Problem: Compute how many lines in the data below contain "clip"; answer only with that number.
Dataset records Start Marker
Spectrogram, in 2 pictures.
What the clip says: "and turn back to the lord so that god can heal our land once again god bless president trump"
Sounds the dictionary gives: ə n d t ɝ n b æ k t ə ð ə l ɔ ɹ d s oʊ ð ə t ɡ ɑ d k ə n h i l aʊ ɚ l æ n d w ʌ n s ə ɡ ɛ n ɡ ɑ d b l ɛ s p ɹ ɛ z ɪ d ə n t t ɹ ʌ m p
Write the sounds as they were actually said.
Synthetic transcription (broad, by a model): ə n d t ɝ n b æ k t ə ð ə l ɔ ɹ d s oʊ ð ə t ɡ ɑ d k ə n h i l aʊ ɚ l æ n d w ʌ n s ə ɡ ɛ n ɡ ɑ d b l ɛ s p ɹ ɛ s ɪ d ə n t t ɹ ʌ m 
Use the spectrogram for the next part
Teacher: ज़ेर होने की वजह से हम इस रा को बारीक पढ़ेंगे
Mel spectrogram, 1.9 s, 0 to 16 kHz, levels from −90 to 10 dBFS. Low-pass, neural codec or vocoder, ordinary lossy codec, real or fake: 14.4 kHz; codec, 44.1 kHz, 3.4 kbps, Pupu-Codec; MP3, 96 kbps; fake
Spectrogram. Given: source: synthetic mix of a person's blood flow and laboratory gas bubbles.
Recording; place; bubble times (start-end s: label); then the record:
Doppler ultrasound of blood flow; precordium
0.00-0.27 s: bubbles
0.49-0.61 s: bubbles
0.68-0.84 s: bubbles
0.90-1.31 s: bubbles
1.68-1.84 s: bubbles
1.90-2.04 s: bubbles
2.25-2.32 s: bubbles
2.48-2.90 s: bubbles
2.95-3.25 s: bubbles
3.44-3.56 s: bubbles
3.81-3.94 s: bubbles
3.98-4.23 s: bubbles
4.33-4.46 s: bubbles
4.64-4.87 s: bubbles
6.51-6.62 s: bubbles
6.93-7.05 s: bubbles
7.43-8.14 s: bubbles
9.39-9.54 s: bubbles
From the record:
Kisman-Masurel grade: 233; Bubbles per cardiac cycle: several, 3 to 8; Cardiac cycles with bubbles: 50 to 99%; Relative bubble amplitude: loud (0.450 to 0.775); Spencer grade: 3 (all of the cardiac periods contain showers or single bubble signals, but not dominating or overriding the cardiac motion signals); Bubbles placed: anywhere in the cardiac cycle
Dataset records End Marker
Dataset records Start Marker
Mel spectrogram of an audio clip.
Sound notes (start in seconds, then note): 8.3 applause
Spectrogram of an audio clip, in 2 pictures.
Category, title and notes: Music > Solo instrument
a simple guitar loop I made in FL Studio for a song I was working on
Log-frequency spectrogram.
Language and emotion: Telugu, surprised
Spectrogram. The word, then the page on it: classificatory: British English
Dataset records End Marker
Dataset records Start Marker
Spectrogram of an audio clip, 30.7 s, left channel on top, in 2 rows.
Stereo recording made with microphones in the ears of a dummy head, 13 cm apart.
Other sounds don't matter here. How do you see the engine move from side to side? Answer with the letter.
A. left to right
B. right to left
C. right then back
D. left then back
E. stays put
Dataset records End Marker
Result of this task: 4